*Task details:* Below are some records; give them all again exactly, but not the pictures.

Start of Given data

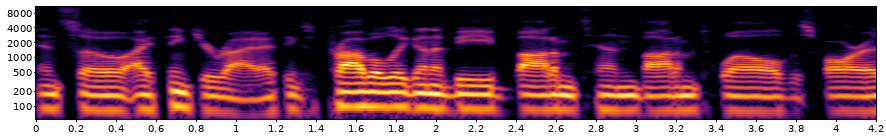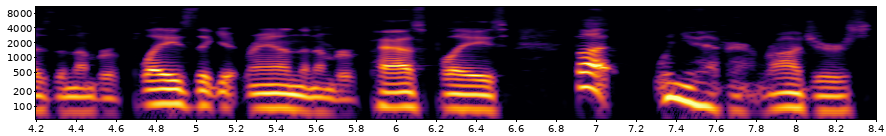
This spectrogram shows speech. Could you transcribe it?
And so I think you're right. I think it's probably going to be bottom 10, bottom 12 as far as the number of plays that get ran, the number of pass plays. But when you have Aaron Rodgers,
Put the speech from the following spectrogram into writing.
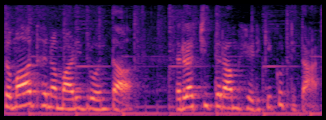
ಸಮಾಧಾನ ಮಾಡಿದ್ರು ಅಂತ ರಚಿತರಾಮ್ ಹೇಳಿಕೆ ಕೊಟ್ಟಿದ್ದಾರೆ.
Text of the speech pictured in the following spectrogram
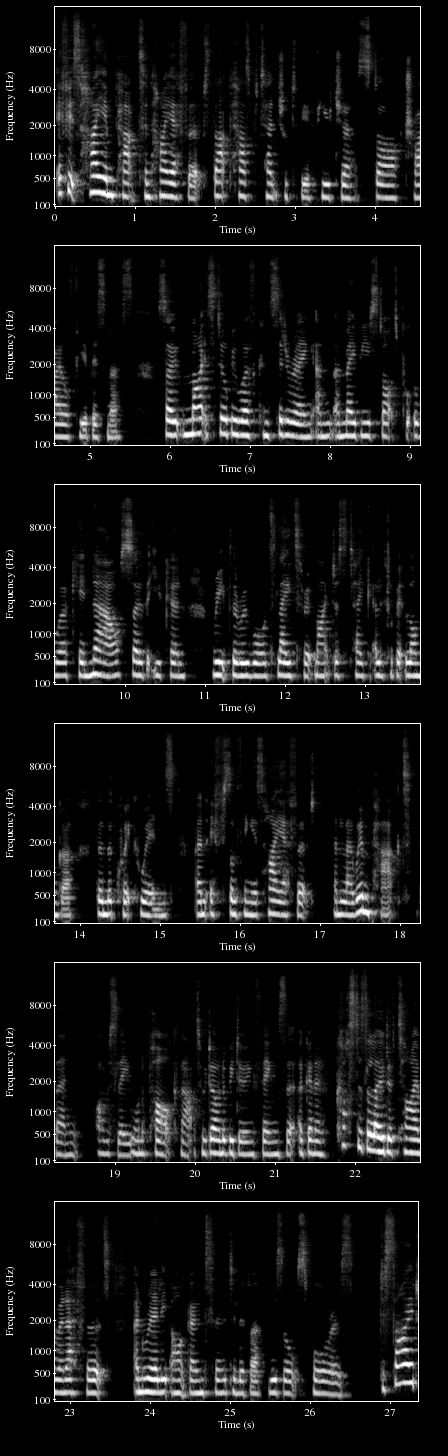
If it's high impact and high effort, that has potential to be a future star trial for your business. So it might still be worth considering and, and maybe you start to put the work in now so that you can reap the rewards later. It might just take a little bit longer than the quick wins. And if something is high effort and low impact, then obviously you want to park that. So we don't want to be doing things that are going to cost us a load of time and effort and really aren't going to deliver results for us. Decide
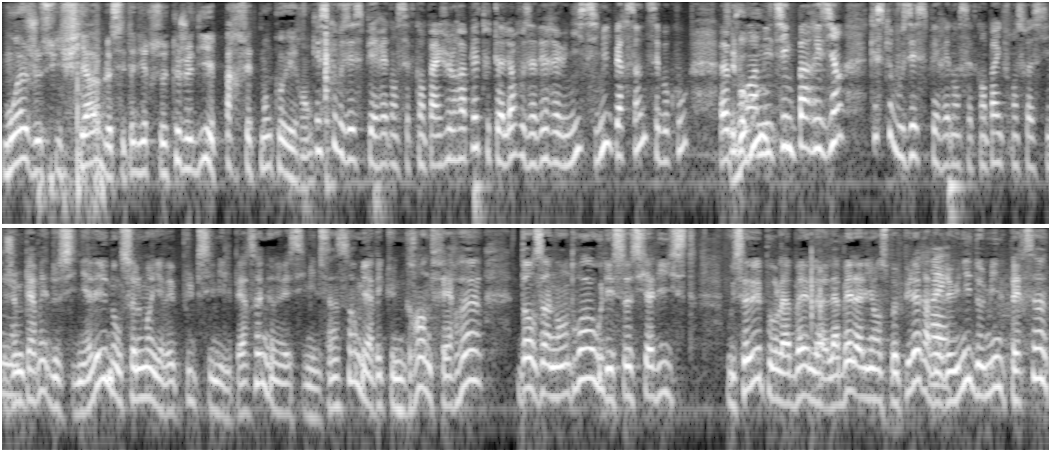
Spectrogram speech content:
Moi, je suis fiable, c'est-à-dire ce que je dis est parfaitement cohérent. Qu'est-ce que vous espérez dans cette campagne? Je le rappelais tout à l'heure, vous avez réuni 6 000 personnes, c'est beaucoup, euh, pour un meeting parisien. Qu'est-ce que vous espérez dans cette campagne, François Signon Je me permets de signaler, non seulement il y avait plus de 6 000 personnes, il y en avait 6 500, mais avec une grande ferveur, dans un endroit où les socialistes, vous savez, pour la belle, la belle Alliance populaire, avaient réuni 2 000 personnes.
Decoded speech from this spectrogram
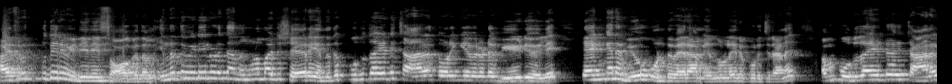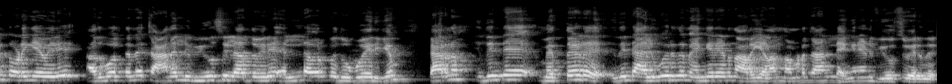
ഹായ് ഫ്രണ്ട് പുതിയൊരു വീഡിയോയിലേക്ക് സ്വാഗതം. ഇന്നത്തെ വീഡിയോയിലൂടെ ഞാൻ നിങ്ങളുമായിട്ട് ഷെയർ ചെയ്യുന്നത് പുതുതായിട്ട് ചാനൽ തുടങ്ങിയവരുടെ വീഡിയോയിൽ എങ്ങനെ വ്യൂ കൊണ്ടുവരാം എന്നുള്ളതിനെ കുറിച്ചിട്ടാണ്. അപ്പൊ പുതുതായിട്ട് ചാനൽ തുടങ്ങിയവര് അതുപോലെ തന്നെ ചാനലിൽ വ്യൂസ് ഇല്ലാത്തവര് എല്ലാവർക്കും ഇത് ഉപകരിക്കും. കാരണം ഇതിന്റെ മെത്തേഡ് ഇതിന്റെ അൽഗോരിതം എങ്ങനെയാണെന്ന് അറിയണം. നമ്മുടെ ചാനലിൽ എങ്ങനെയാണ് വ്യൂസ് വരുന്നത്.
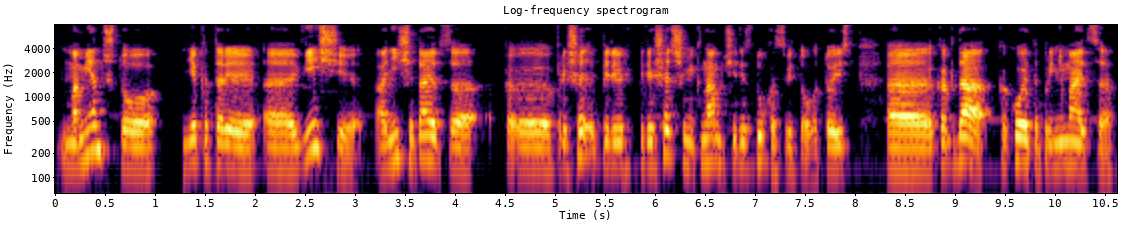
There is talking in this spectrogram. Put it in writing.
момент, что некоторые э, вещи, они считаются Э, перешедшими к нам через Духа Святого. То есть, э, когда какое-то принимается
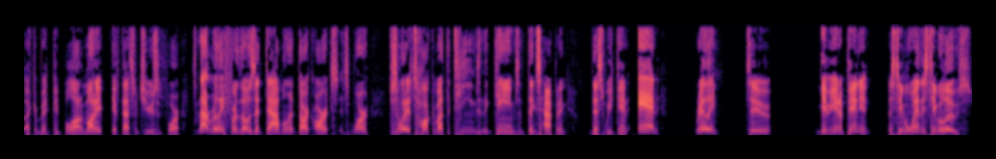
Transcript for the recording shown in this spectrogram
I can make people a lot of money if that's what you use it for. It's not really for those that dabble in the dark arts. It's more just a way to talk about the teams and the games and things happening this weekend, and really to give you an opinion. This team will win. This team will lose.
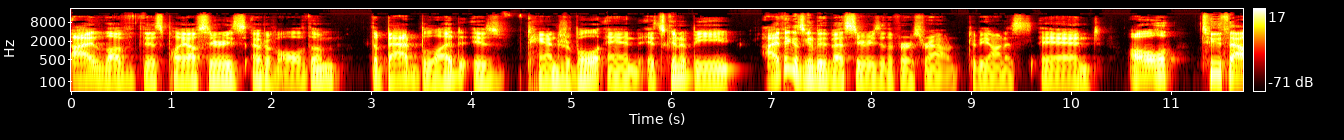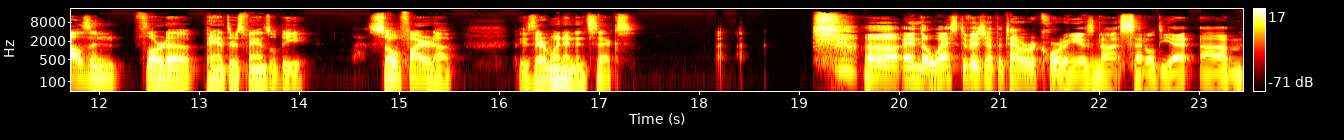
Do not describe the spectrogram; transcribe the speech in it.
I love this playoff series out of all of them. The bad blood is tangible, and it's gonna be. I think it's gonna be the best series of the first round, to be honest. And all two thousand Florida Panthers fans will be so fired up because they're winning in six. Uh, and the West Division at the time of recording is not settled yet. Um,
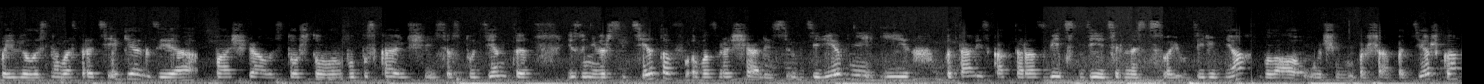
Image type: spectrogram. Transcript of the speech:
появилась новая стратегия, где поощрялось то, что выпускающиеся студенты из университетов возвращались в деревни и пытались как-то развить деятельность свою в деревнях. Была очень большая поддержка,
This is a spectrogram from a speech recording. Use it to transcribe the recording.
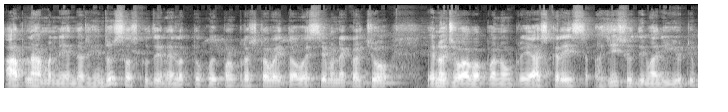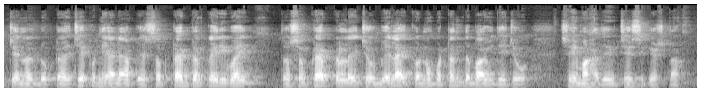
આપના મનની અંદર હિન્દુ સંસ્કૃતિને લગતો કોઈ પણ પ્રશ્ન હોય તો અવશ્ય મને કરજો એનો જવાબ આપવાનો હું પ્રયાસ કરીશ. હજી સુધી મારી યુટ્યુબ ચેનલ ડૉક્ટર અજય પંડ્યાને આપણે સબસ્ક્રાઈબ ન કરી હોય તો સબસ્ક્રાઈબ કરી લેજો. બેલ આઇકોનનો બટન દબાવી દેજો. જય મહાદેવ. જય શ્રી કૃષ્ણ.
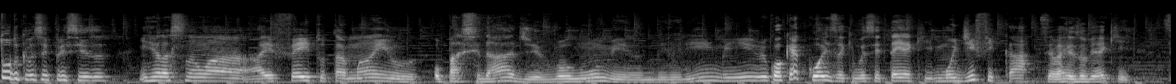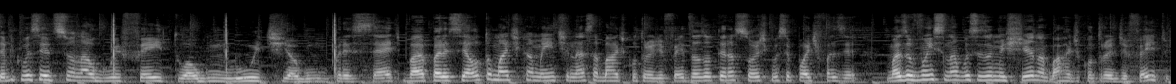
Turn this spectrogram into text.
tudo que você precisa em relação a, a, efeito, tamanho, opacidade, volume, qualquer coisa que você tenha que modificar, você vai resolver aqui. Sempre que você adicionar algum efeito, algum loot, algum preset, vai aparecer automaticamente nessa barra de controle de efeitos as alterações que você pode fazer. Mas eu vou ensinar vocês a mexer na barra de controle de efeitos,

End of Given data

*Result for this exercise:*
This spectrogram shows speech. Could you transcribe it?
And so I think you're right. I think it's probably going to be bottom 10, bottom 12 as far as the number of plays that get ran, the number of pass plays. But when you have Aaron Rodgers,
Put the speech from the following spectrogram into writing.
ಸಮಾಧಾನ ಮಾಡಿದ್ರು ಅಂತ ರಚಿತರಾಮ್ ಹೇಳಿಕೆ ಕೊಟ್ಟಿದ್ದಾರೆ.
Text of the speech pictured in the following spectrogram
If it's high impact and high effort, that has potential to be a future star trial for your business. So it might still be worth considering and, and maybe you start to put the work in now so that you can reap the rewards later. It might just take a little bit longer than the quick wins. And if something is high effort and low impact, then obviously you want to park that. So we don't want to be doing things that are going to cost us a load of time and effort and really aren't going to deliver results for us. Decide
Spectrogram speech content:
Moi, je suis fiable, c'est-à-dire ce que je dis est parfaitement cohérent. Qu'est-ce que vous espérez dans cette campagne? Je le rappelais tout à l'heure, vous avez réuni 6 000 personnes, c'est beaucoup, euh, pour un meeting parisien. Qu'est-ce que vous espérez dans cette campagne, François Signon Je me permets de signaler, non seulement il y avait plus de 6 000 personnes, il y en avait 6 500, mais avec une grande ferveur, dans un endroit où les socialistes, vous savez, pour la belle, la belle Alliance populaire, avaient réuni 2 000 personnes.
Decoded speech from this spectrogram
ഹായ് ഫ്രണ്ട് പുതിയൊരു വീഡിയോയിലേക്ക് സ്വാഗതം. ഇന്നത്തെ വീഡിയോയിലൂടെ ഞാൻ നിങ്ങളുമായിട്ട് ഷെയർ ചെയ്യുന്നത് പുതുതായിട്ട് ചാനൽ തുടങ്ങിയവരുടെ വീഡിയോയിൽ എങ്ങനെ വ്യൂ കൊണ്ടുവരാം എന്നുള്ളതിനെ കുറിച്ചിട്ടാണ്. അപ്പൊ പുതുതായിട്ട് ചാനൽ തുടങ്ങിയവര് അതുപോലെ തന്നെ ചാനലിൽ വ്യൂസ് ഇല്ലാത്തവര് എല്ലാവർക്കും ഇത് ഉപകരിക്കും. കാരണം ഇതിന്റെ മെത്തേഡ് ഇതിന്റെ അൽഗോരിതം എങ്ങനെയാണെന്ന് അറിയണം. നമ്മുടെ ചാനലിൽ എങ്ങനെയാണ് വ്യൂസ് വരുന്നത്.
There is talking in this spectrogram. Put it in writing.
момент, что некоторые э, вещи, они считаются Э, перешедшими к нам через Духа Святого. То есть, э, когда какое-то принимается
Transcript for the recording shown in this spectrogram
I can make people a lot of money if that's what you use it for. It's not really for those that dabble in the dark arts. It's more just a way to talk about the teams and the games and things happening this weekend, and really to give you an opinion. This team will win. This team will lose.
Do not describe the spectrogram; transcribe the speech in it.
I love this playoff series out of all of them. The bad blood is tangible, and it's gonna be. I think it's gonna be the best series of the first round, to be honest. And all two thousand Florida Panthers fans will be so fired up because they're winning in six. Uh, and the West Division at the time of recording is not settled yet. Um,
Image type: spectrogram. Transcript of the speech:
появилась новая стратегия, где поощрялось то, что выпускающиеся студенты из университетов возвращались в деревни и пытались как-то развить деятельность свою в деревнях. Была очень большая поддержка,
This is a spectrogram from a speech recording. Use it to transcribe the recording.
આપના મનની અંદર હિન્દુ સંસ્કૃતિને લગતો કોઈ પણ પ્રશ્ન હોય તો અવશ્ય મને કરજો એનો જવાબ આપવાનો હું પ્રયાસ કરીશ. હજી સુધી મારી યુટ્યુબ ચેનલ ડૉક્ટર અજય પંડ્યાને આપણે સબસ્ક્રાઈબ ન કરી હોય તો સબસ્ક્રાઈબ કરી લેજો. બેલ આઇકોનનો બટન દબાવી દેજો. જય મહાદેવ. જય શ્રી કૃષ્ણ.
Turn this spectrogram into text.
tudo que você precisa em relação a, a, efeito, tamanho, opacidade, volume, qualquer coisa que você tenha que modificar, você vai resolver aqui. Sempre que você adicionar algum efeito, algum loot, algum preset, vai aparecer automaticamente nessa barra de controle de efeitos as alterações que você pode fazer. Mas eu vou ensinar vocês a mexer na barra de controle de efeitos,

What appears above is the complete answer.